A couple of days ago I learned that the mum of my ‘Italian family’ passed away this week. This left me numb with sadness as my virtual sister told me on the telephone from Italy. I knew something was wrong when I saw missed calls and telephoned ‘home‘ in response.
Elizabetta met my mother on a beach in Lake Garda in the early sixties while my mother was an au pair to a family on the lake. This little girl approached my mother – ten years her senior, and they played sandcastles together. They then stayed penpals and friends and grew older together from afar. And so did their familes. So only child me, had a virtual brother and sister a thousand miles away that I would see when a Farmer family architectural road trip invariably headed to northern Italy.
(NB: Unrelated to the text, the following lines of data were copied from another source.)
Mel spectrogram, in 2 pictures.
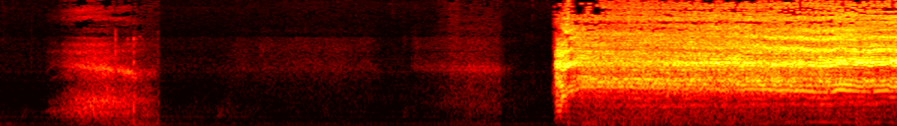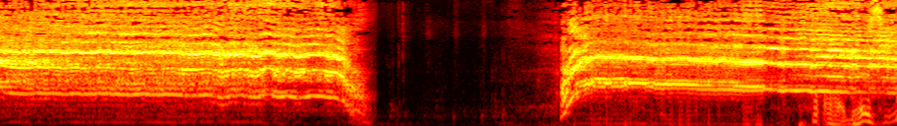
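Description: A person lets out a long, sustained scream lasting several seconds, loud, preceded by a short breathy sound and followed by the start of another scream after a brief pause.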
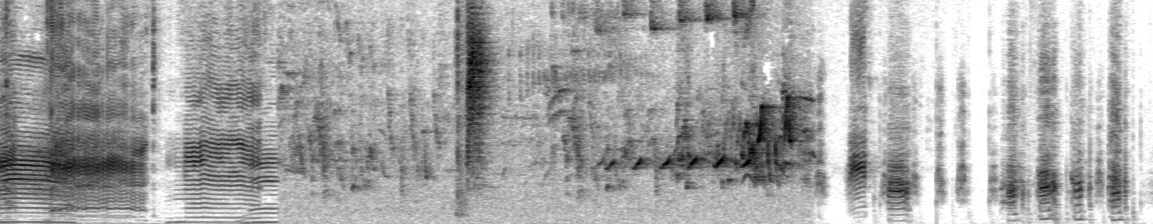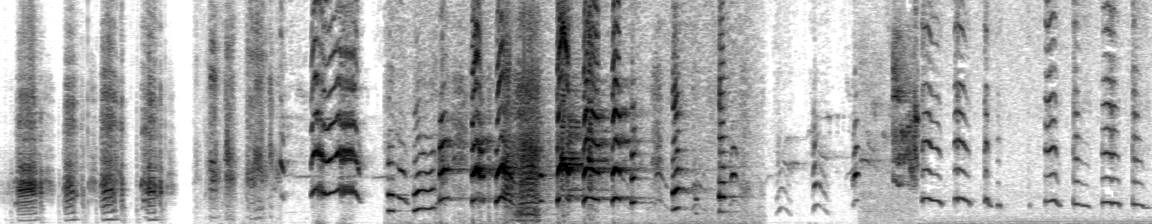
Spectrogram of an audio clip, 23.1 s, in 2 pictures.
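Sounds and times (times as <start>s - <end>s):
ducks quacking: 0.0s - 5.0s, 7.6s - 21.6s
small bird chirping: 2.8s - 8.2s.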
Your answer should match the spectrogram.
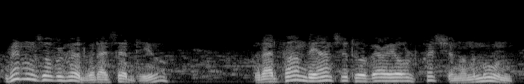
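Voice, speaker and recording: An actor in an old-time radio drama playing a troubled elderly scientist, speaking in a halting, brooding, theatrical way. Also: male voice, fairly high pitch, big pitch swings, phone-quality sound. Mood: earnest. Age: older. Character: grave, troubled elderly scientist aboard a spaceship. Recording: band-limited vintage radio recording.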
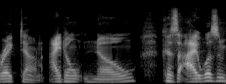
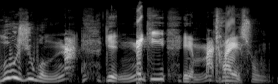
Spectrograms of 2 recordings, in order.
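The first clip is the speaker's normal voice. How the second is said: loud, stern, strict scolding; 4 semitones higher, 8 dB louder than usual. Retelling how a teacher told Lewis off in class, imitating a scolding teacher. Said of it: "she's like".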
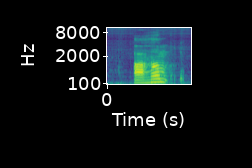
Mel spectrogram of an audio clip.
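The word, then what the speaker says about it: अहं: यह प्रयोग केवल लेखन कार्य में होता है, किंतु उच्चारण काल में अनुस्वार का प्रयोग म के समान ही होता है। तो ये क्या है आपका अनुस्वार है, और उच्चारण में किसके रूप में होता है, म के रूप में। और लिखना है तो हमको इस प्रकार से लिखते हैं, अहम आगच्छामि, अहम आगच्छामि। देखिए यहाँ पे ये क्या लगा, अनुस्वार लगा।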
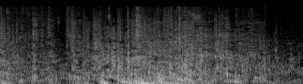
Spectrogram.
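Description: A rifle fires nearby.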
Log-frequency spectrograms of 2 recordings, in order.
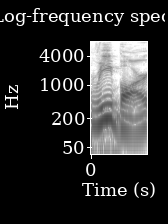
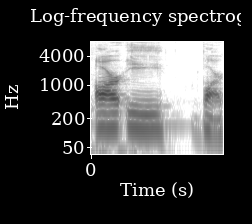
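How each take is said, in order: First: The first part is said as one word. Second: The first part is spelled out as letters. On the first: The speaker calls it wrong. "It is not rebar" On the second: The speaker calls it right. "It is R E Bar Camp"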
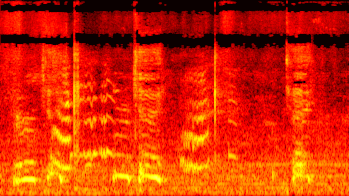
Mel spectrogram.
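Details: Female house cat famous as the OK Cat, whose meow resembles the word "okay", repeats clear two-note meows about once a second in a small room, overlapping human speech.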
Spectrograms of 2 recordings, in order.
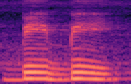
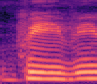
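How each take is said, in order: First: The middle consonant is a b sound. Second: The middle consonant is a v sound. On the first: The speaker calls it wrong. "बीबी क्या होता है भाई?" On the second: The speaker calls it right. "बीवी होती है"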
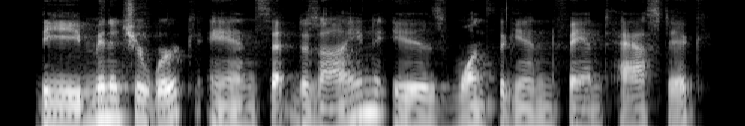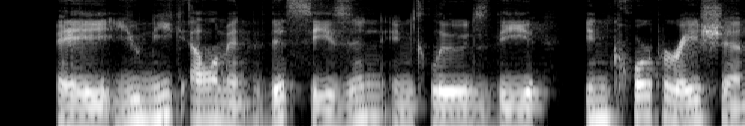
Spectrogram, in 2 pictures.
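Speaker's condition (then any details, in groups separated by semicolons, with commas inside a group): No condition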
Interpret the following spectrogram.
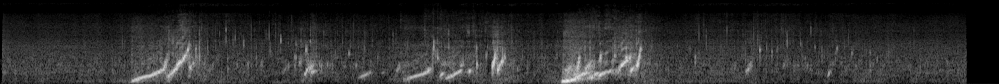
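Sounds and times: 
water: 0.0s - 9.7s.

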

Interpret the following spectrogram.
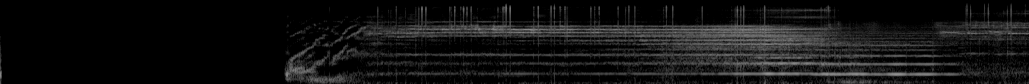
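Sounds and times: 
futuristic transformation sound: 2.9s - 10.2s.

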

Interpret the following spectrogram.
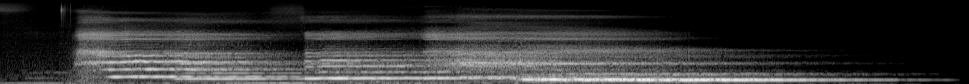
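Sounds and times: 
chillingly dark haunting music: 0.1s - 9.3s.

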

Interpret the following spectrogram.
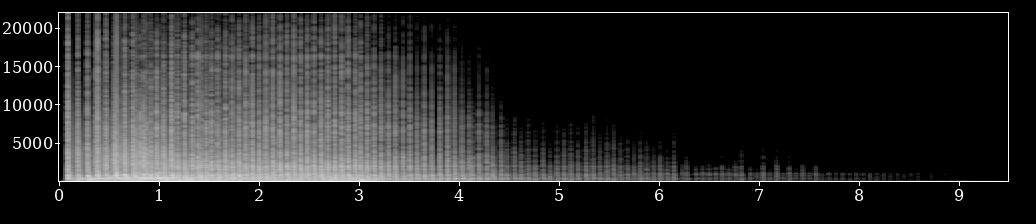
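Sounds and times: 
wooden drop sound effect: 0.1s - 4.9s.

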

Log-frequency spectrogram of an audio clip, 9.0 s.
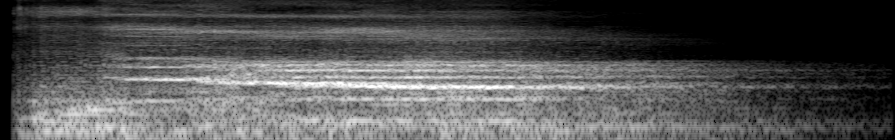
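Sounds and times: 
evil grimace vocal: 1.0s - 7.5s.

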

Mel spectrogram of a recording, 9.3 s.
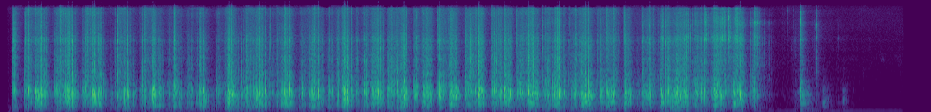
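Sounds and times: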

I remember vividly my father’s stress at driving then parking in central Turin in 1984 that I replicated 30 years later as the Giro d’Italia finished in Turin and I called in afterwards and stayed with my family.
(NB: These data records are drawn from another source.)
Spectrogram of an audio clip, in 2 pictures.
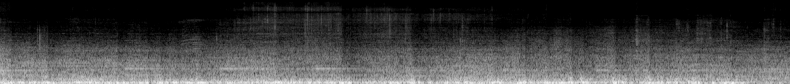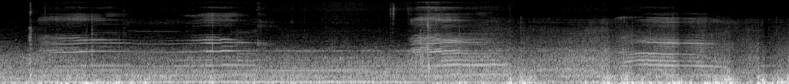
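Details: Hungry stray ear-tipped cats being fed in strong wind and freezing cold, giving a few drawn-out, rising-then-falling meows around the middle and near the end, half buried under a constant roar of wind and low rumble.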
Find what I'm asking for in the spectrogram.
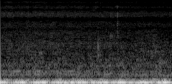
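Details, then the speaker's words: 2018 Crownline 264 CR engine, low but unknown hours, idling with the engine cover open; the cover has sound insulation, so it is quieter closed. Smooth, even low rumble with no ticks or knocks, belts not chirping, making good water; healthy idle. "Good. Belts aren't chirping. This is with the cover open, and there is sound insulation underneath the engine cover, so it's a lot quieter"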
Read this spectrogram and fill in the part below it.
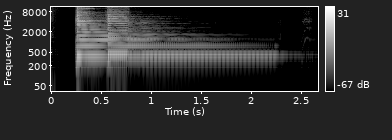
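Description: Two sampled guitar notes played legato in quick succession, the second sustaining and fading smoothly with a slight wavering tremble before cutting off.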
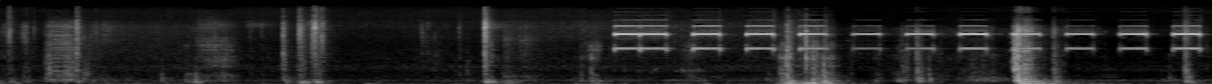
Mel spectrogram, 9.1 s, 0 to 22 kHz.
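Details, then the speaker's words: 2002 Mercedes-Benz C240 (W203) at startup, in the cabin: irregular dull knocking from behind the dash as an HVAC stepper motor struggles to adjust the flaps, with a warning chime; usually stops after 15-30 seconds; the motor gets replaced. "hear that knocking sound? The motor right behind this dashboard here, right below, just a little bit below it, is having a hard time adjusting the flaps for the AC or for the HVAC system."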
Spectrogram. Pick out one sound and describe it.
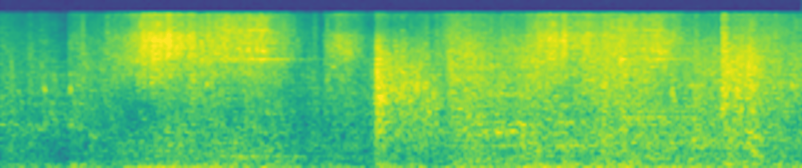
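Magic blasts and clashing effects burst loudly.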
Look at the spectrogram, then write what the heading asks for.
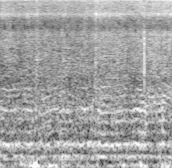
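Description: Honeybees hum steadily at an open beehive during a beekeeping inspection, a dense, close, continuous drone with no voices over it.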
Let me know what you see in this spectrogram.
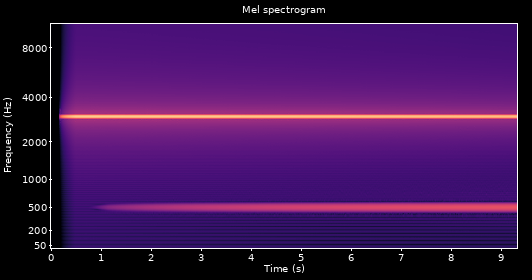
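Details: Simulated tinnitus: a steady high-pitched ringing tone joined by a lower steady hum, unchanging throughout.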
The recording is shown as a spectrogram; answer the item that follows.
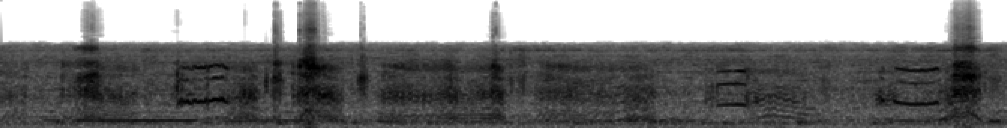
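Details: Cranky Boston Terrier puppy giving short, high whimpering whines with wavering, bent tones, broken by brief sharp noisy bursts over a steady background hiss.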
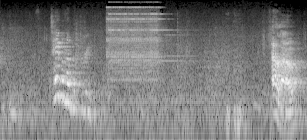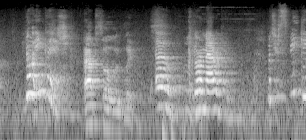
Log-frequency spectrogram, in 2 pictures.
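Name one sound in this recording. A woman sings on a stage in a large echoing hall, heard from the audience.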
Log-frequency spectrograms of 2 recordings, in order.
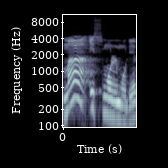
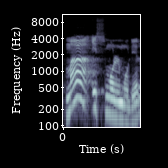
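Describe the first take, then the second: First: The glottal stop before ismul is pronounced. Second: The glottal stop before ismul is pronounced.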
Whenever I worked in Italy I always notched a day or two on to visit and take them out to dinner somewhere. Even having phoned and checked they were in when plans went awry and crashing at their place at a moment’s notice. Family dinners at home and out in Turin, Verona or Garda made countless memories, each so special and cherished.
We stayed in touch throughout life. They made visits to each of our houses in the UK, my workplace in central London and even my hospital bed while I lay comatose for two months after my cycling accident two years ago – just getting on a bus from across the border to be near and bring love and support.
During my recovery we talked constantly and a parallel hospitalisation became a joint fight. It saddened me greatly to have that phone call the other night. To hear Elizabetta was talking about me as one of the family to the end was both tearful and beautiful. My Italian family lost their mummy this week, my mother her lifelong best friend that also grew up to marry an architect and live a parallel life in another country and I lost my Italian mummy – iMum as I called her right up to a few weeks ago when we last spoke.
Ciao mama Elizabetta – Please know I will stay family for life with my Italian brother and sister.
Ciao. Gussie. xxx